Jump to content
British Coin Forum - Predecimal.com

50 Years of RotographicCoinpublications.com A Rotographic Imprint. Price guide reference book publishers since 1959. Lots of books on coins, banknotes and medals. Please visit and like Coin Publications on Facebook for offers and updates.

Coin Publications on Facebook


The current range of books. Click the image above to see them on Amazon (printed and Kindle format). More info on coinpublications.com

predecimal.comPredecimal.com. One of the most popular websites on British pre-decimal coins, with hundreds of coins for sale, advice for beginners and interesting information.

Sign in to follow this  

My first coin

Recommended Posts

Sorry for highjacking your thread with that question pies.

No probs whatsoever :D im learning too :D

Share this post

Link to post
Share on other sites

Brilliant! Thanks for that Generic Lad, when I first started looking at coins I asumed that "toned" was never a good thing. I saw a couple like the florin pies posted, and my first impression of those was that someone tried to clean them, but only managed to clean the middle! :D I have much to learn.

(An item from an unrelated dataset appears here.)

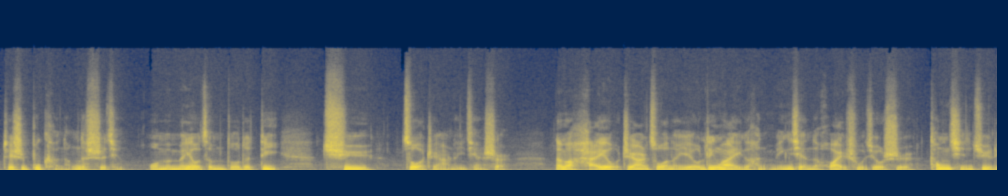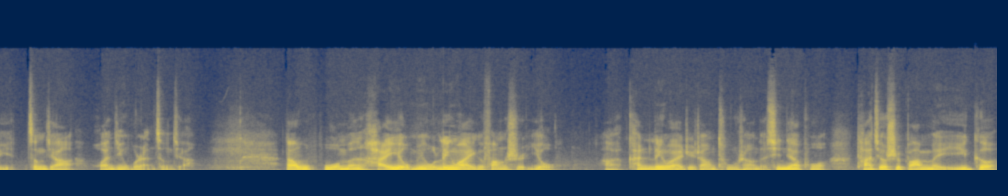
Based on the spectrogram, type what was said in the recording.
这是不可能的事情。我们没有这么多的地。去做这样的一件事儿，那么还有这样做呢，也有另外一个很明显的坏处，就是通勤距离增加，环境污染增加。那我们还有没有另外一个方式？有啊，看另外这张图上的新加坡，它就是把每一个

Ah, toning. There's another thing to learn I'm afraid. Particularly with hammered silver coins. Before they were struck the planchets (coin blanks) were heated and de-greased and would come out bright or nearly white. But with time (and remembering people weren't terribly fussed about cleanliness so most coins would get greasy from food, stored in a damp leather purse and passed from grubby hand to grubby hand) the silver would start to oxidise (tone) very soon.

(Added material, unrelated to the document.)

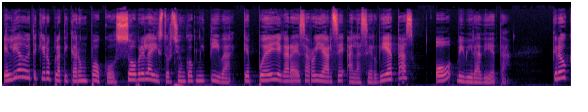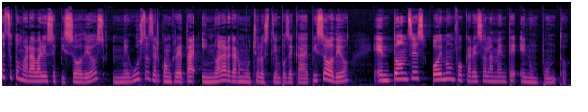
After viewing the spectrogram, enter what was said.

This coin is nearly black, particularly in the areas that get less wear. Left to age naturally, most coins will end up like this eventually. And actually, I find this one with it's velvety tone quite attractive in the hand:

post-129-012919200 1338751454_thumb.jpg

This on the other hand is more typical being a slightly pinkish grey. You can see that the high points, particularly the lettering of the legend are brighter. This is an example of cabinet wear - the coin has been in a collection for many years, but stored in such a way that as the coins were inspected it has slid around and the high parts of the design have been polished. Not ideal, but not uncommon either and as it's a scarce type and didn't cost me much ...

post-129-082018200 1338751902_thumb.jpg

Of course, you do get shiny coins looking much as the day they were made. Found coins sometimes need cleaning and people do silver dip coins that have toned unevenly and unattractively. But generally I prefer mine to have some toning. Not the rainbow stuff though!

Edited by TomGoodheart

Share this post

Link to post
Share on other sites

Hi all well i finally started my collection with this edward vii florin If i've graded it correctly its "fine".More to come hopefully

How do you all get such good quality pics up here

Very, very nice ~ and much higher grade than fine. Look at the hair detail on the King's head. That would grade as NEF or EF.

Good start to your collection.

Share this post

Link to post
Share on other sites

Create an account or sign in to comment

You need to be a member in order to leave a comment

Create an account

Sign up for a new account in our community. It's easy!

Register a new account

Sign in

Already have an account? Sign in here.

Sign In Now
Sign in to follow this